    C.) The final phase of the process, the filtration cycle, begins with a precoating of the Hy-Pack® filter press to prevent the tackiness of the paint from blinding the filter assembly. An automatic control system arranges the valve positions of the three-way ball valves to transfer the contents of the chemical treatment tank into the press. The recirculation/sludge transfer pump is activated, allowing the press to capture the floc complex and form a filter cake. The clean, treated water flows through the forming filter cake and passes through the filter cloth. That water travels through the collection channels in the filter press and is transferred to a filtrate holding tank. A level-controlled transfer pump periodically empties the contents of the filtrate holding tank into the clean-water holding tank. An automatic control system will sequence the operating air pressure to the recirculation/sludge transfer pump to obtain the optimal fluid flow rate through the press.

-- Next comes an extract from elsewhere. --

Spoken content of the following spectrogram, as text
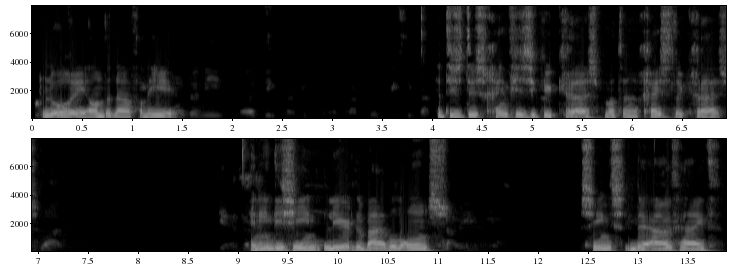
Glorie aan de naam van de Heer. Het is dus geen fysieke kruis, maar een geestelijk kruis. En in die zin leert de Bijbel ons sinds de uitheid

Beckart Environmental has developed a proprietary fluid flow control scheme to minimize the passage of floc particles through the filter cloths during the initial formation of a filter cake. After the initial filter cake layer has formed on the filter cloths the control scheme progressively increases the pump pressure, minimizing the time required to process incoming sludge. The automatic control system senses when the Hy-Pack® filter press is full and indicates to the operator that the air dry out phase should be initiated. The automatic control system circulates air through the filter cake to minimize the moisture content of the cake. After the air dry out cycle is completed, the operator opens the press and separates the filter plates. The filter cakes will fall off the filter cloths and into a sludge cart underneath the filter press.